RECORD EXCERPTS:

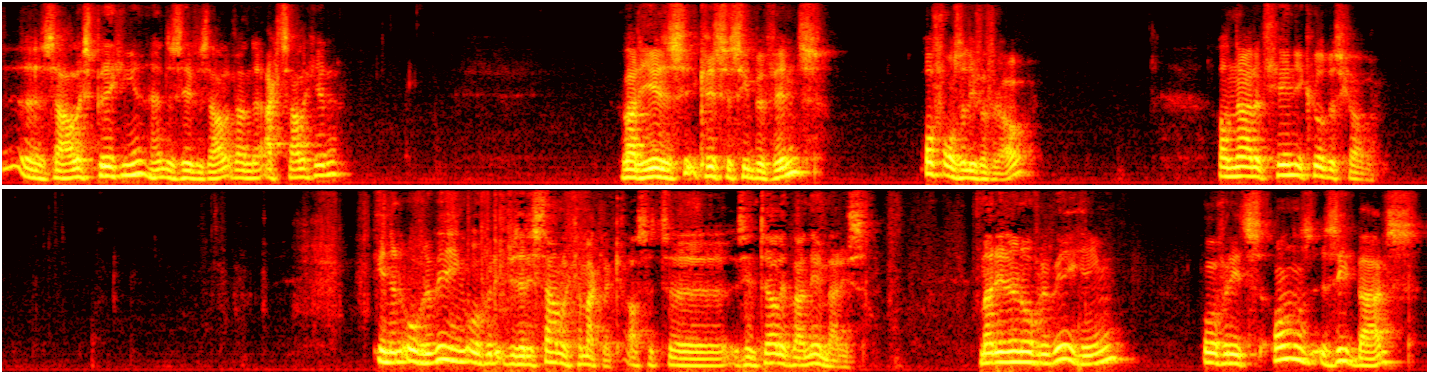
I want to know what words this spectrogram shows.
uh, zaligsprekingen, hè, de zeven zalig, van de acht zaligheden. Waar Jezus Christus zich bevindt, of onze lieve vrouw, al naar hetgeen ik wil beschouwen. In een overweging over, dus dat is tamelijk gemakkelijk als het uh, zintuigelijk waarneembaar is. Maar in een overweging over iets onzichtbaars,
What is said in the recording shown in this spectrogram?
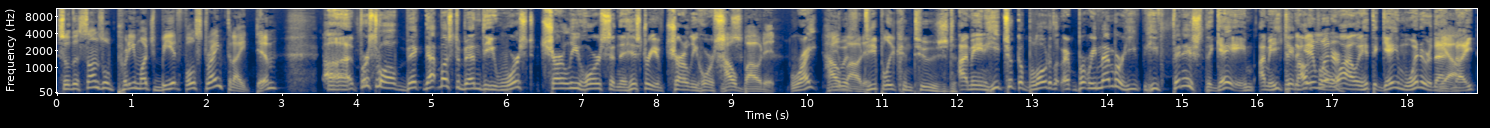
So the Suns will pretty much be at full strength tonight, Tim. Uh, first of all, Bick, that must have been the worst Charlie horse in the history of Charlie horses. How about it? right? How he was about it? deeply contused. I mean, he took a blow to the. But remember, he he finished the game. I mean, he came out game for winner. a while and hit the game winner that Yeah. night.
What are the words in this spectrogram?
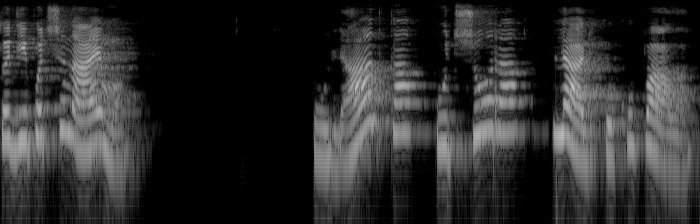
Тоді починаємо. Улянка учора ляльку купала.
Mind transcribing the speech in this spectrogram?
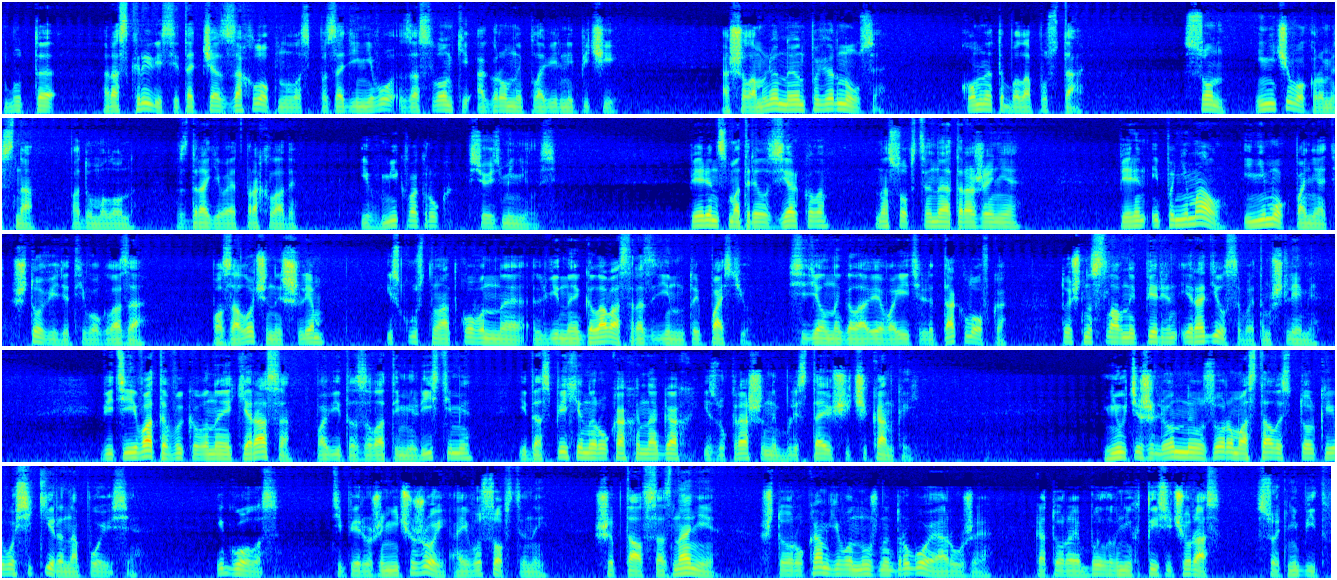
будто раскрылись и тотчас захлопнулась позади него заслонки огромной плавильной печи. Ошеломленный он повернулся. Комната была пуста. «Сон и ничего, кроме сна», — подумал он, вздрагивая от прохлады. И вмиг вокруг все изменилось. Перин смотрел в зеркало на собственное отражение — Перин и понимал, и не мог понять, что видят его глаза. Позолоченный шлем, искусственно откованная львиная голова с раздвинутой пастью, сидел на голове воителя так ловко, точно славный Перин и родился в этом шлеме. Витиевато выкованная кераса повита золотыми листьями, и доспехи на руках и ногах изукрашены блистающей чеканкой – Неутяжеленный узором осталась только его секира на поясе. И голос, теперь уже не чужой, а его собственный, шептал в сознании, что рукам его нужно другое оружие, которое было в них тысячу раз, в сотни битв.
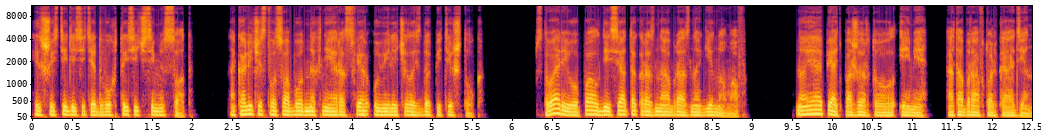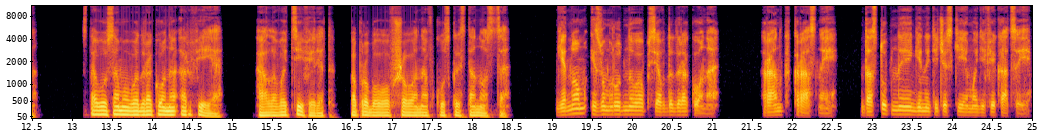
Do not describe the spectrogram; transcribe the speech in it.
из 62 700, а количество свободных нейросфер увеличилось до 5 штук. С твари упал десяток разнообразных геномов. Но я опять пожертвовал ими, отобрав только один. С того самого дракона Орфея, алого Тиферет, попробовавшего на вкус крестоносца. Геном изумрудного псевдодракона. Ранг красный. Доступные генетические модификации.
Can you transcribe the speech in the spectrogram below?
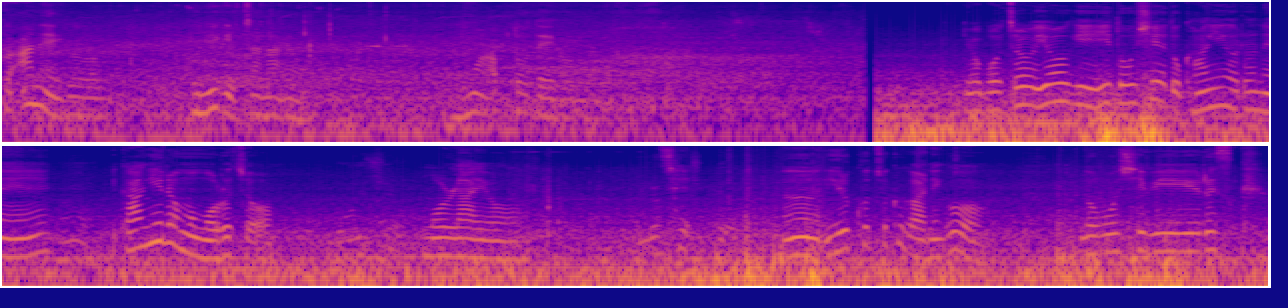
그 안에 그 분위기 있잖아요. 너무 압도돼요. 여보, 저 여기 이 도시에도 강이 흐르네. 응, 이 강이 이름은 모르죠? 모르지 몰라요. 체, 어, 이르쿠츠크가 아니고 노보시비르스크.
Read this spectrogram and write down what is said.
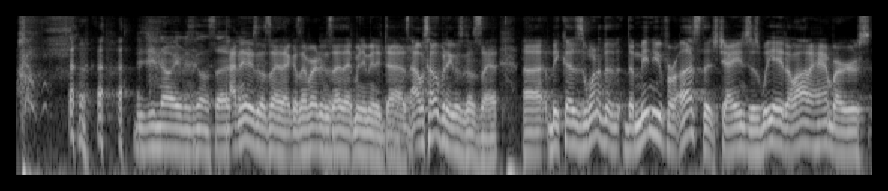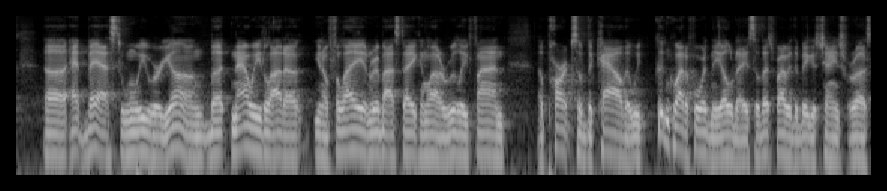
Did you know he was going to say that? I knew he was going to say that because I've heard him say that many, many times. I was hoping he was going to say it uh, because one of the the menu for us that's changed is we ate a lot of hamburgers uh, at best when we were young, but now we eat a lot of you know fillet and ribeye steak and a lot of really fine uh, parts of the cow that we couldn't quite afford in the old days. So that's probably the biggest change for us.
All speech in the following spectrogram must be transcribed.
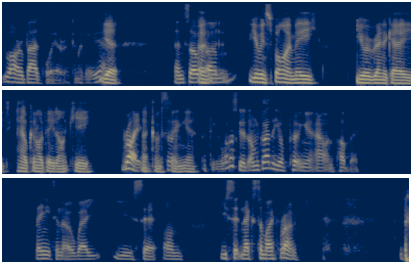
"You are a bad boy, Eric," and I go, "Yeah." yeah. And so, And- um, You inspire me. You're a renegade. How can I be like you? right, That kind of so- thing. Yeah. Okay, well that's good. I'm glad that you're putting it out in public. They need to know where you sit on. You sit next to my throne.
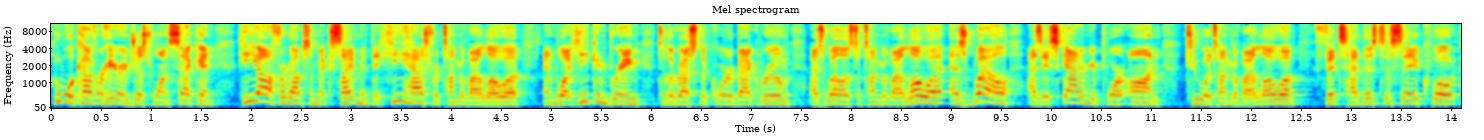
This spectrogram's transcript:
who we'll cover here in just one second, he offered up some excitement that he has for Tagovailoa and what he can bring to the rest of the quarterback room, as well as to Tagovailoa, as well as a scouting report on Tua Tagovailoa. Fitz had this to say, quote,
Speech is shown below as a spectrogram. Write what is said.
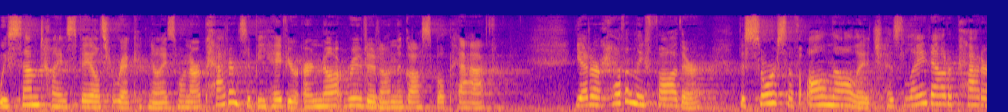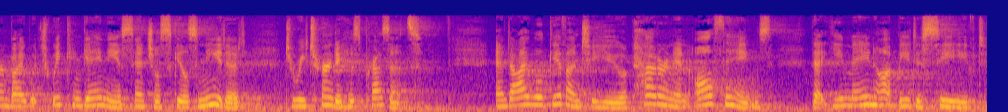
we sometimes fail to recognize when our patterns of behavior are not rooted on the gospel path. Yet our Heavenly Father, the source of all knowledge, has laid out a pattern by which we can gain the essential skills needed to return to His presence. And I will give unto you a pattern in all things, that ye may not be deceived.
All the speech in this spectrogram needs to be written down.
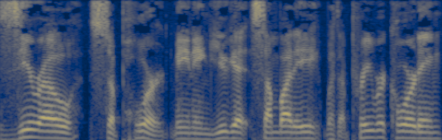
zero support, meaning you get somebody with a pre recording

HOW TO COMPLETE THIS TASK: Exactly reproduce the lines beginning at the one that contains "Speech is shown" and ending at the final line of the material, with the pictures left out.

RESULT OF THE TASK:
Speech is shown below as a spectrogram. Write what is said.
we sometimes fail to recognize when our patterns of behavior are not rooted on the gospel path. Yet our Heavenly Father, the source of all knowledge, has laid out a pattern by which we can gain the essential skills needed to return to His presence. And I will give unto you a pattern in all things, that ye may not be deceived.
All the speech in this spectrogram needs to be written down.
zero support, meaning you get somebody with a pre recording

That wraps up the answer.